It depends. I personally believe that page speed is a waste of time to optimize because it only hurts you if you are too slow. However, when it comes to enterprises they are the only companies that can qualify as too slow because they are the ones that have huge websites. The problem with these sites is that they are loading too many things. The biggest problem is that they buy so many enterprise tools and have so many enterprise tracking pixels that it really slows everything down. So I would say for an enterprise website to optimize for page speed.
For a non-enterprise
I would say always go for PPC because you will get more bang for your buck compared to page speed improvement.
Thank you so much, Eli. I really do appreciate the time you took to come on. We hope to have you on again.
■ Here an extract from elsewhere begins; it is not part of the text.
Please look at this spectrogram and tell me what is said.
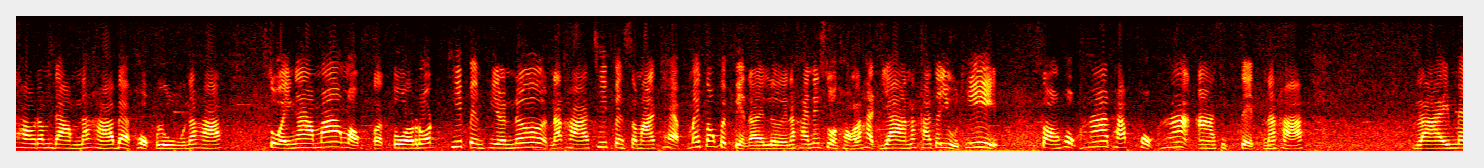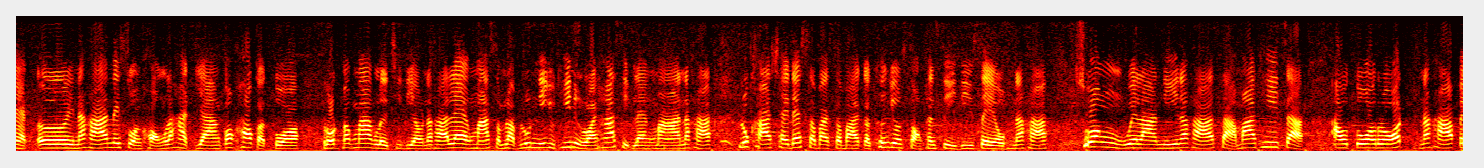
เทาๆดำๆนะคะ แบบ6รูนะคะสวยงามมากเหมาะกับตัวรถที่เป็นพีรเนอร์นะคะ ที่เป็นสมาร์ทแคปไม่ต้องไปเปลี่ยนอะไรเลยนะคะ ในส่วนของรหัสยางนะคะ จะอยู่ที่ 265ทับ 65 R17 นะคะ ลายแม็กเอยนะคะ ในส่วนของรหัสยางก็เข้ากับตัวรถมาก ๆ เลยทีเดียวนะคะ แรงม้าสำหรับรุ่นนี้อยู่ที่ 150 แรงม้านะคะ ลูกค้าใช้ได้สบาย ๆ กับเครื่องยนต์2,004ดีเซลนะคะ ช่วงเวลานี้นะคะสามารถที่จะเอาตัวรถนะคะ ไป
Would love to. Thank you, Mordy.
SEO NEWS [32:03 - 35:33]
Product Collections in Knowledge Panels:
Now when you see a product collection
within a Knowledge Panel you can click to see the entire collection. Mordy found it "odd” to have something like that on the SERP. We haven’t heard much about more opportunity for product placement on the SERP at ALL lately. He was, of course, being facetious. (See last week’s podcast.
The First Major Google Update of 2019!:
Google has rolled-out another core update
that began on March the 12th before tapering off by the 15th. There was a bit of confusion as to the name of the update with the industry first calling it Florida 2. However, the update has nothing to do with the first Florida update which is why it was confusing. Google actually weighed in and said it shall be called the March 2019 Core Update
Mordy added that just because it’s a core update doesn’t mean it’s a gargantuan update. The fluctuations were very similar to other unconfirmed updates that Google ran. In other words, this one was not like the cataclysmic Medic Update
Book Hotels with Google!:
Google has given us a new hotel booking site
which gives you the options you normally would associate with the deeper elements of hotel listings accessed via the Local Finder, etc.
People have been asking how will this impact sites like Expedia and Travelocity and the first thing to know is that this new deeper set of hotel info has actually been around since November
. The only difference we can tell is that now you can start your hotel search with the new site whereas before you could only access it via a hotel listing on the SERP, but the insights are the same.
Do Hotel Sites Need to do More? Mordy’s Pet Peeve [35:33 - 38:10]
Below is Mordy’s rant on booking sites not offering deep insights. We take no responsibility for Mordy’s ranting.
In terms of the insights you often hear people say, "Oh it’s not fair Google is offering so many insights.” Really? Seriously? What, Expedia couldn’t offer deep insights? Why don't these bookings sites get off their rear ends and start competing with Google by offering actual travel
Almost none of them do, at least not from what I’ve seen!
Quit trying to shove a car rental or a hotel room down my throat when I’m looking for a flight and am staying at my sister’s place in the middle of NY freaking city (i.e., I don’t need a car). I’ve seen the Expedia CEO or
complain about Google, but stop complaining. Stop thinking so short term when it comes to revenue. Meaning, stop asking me if I want to rent a car for the 80th time and offer users deep travel insights. You mean to tell me Expedia can’t tell me if $5K from JFK in NY to LAX is a bad deal?! C’mon man!
You can’t complain about Google when all Google is doing is picking up the slack from the lousy job you’re doing!
FUN SEO Sound-Off [38:10 - 40:19]
What would Google eat for breakfast?
Kim thinks Google would go with a protein shake. It has everything you need: it is a full meal, and you can take it with you on the subway, driving, or wherever you go AND you can drink it and type at the same time! It’s all you need!
Mordy was thinking the same thing but old school. Eggs in a glass straight up Rocky style.
Thanks for joining us for this episode of The In Search SEO Podcast. Tune in next Tuesday for a new episode!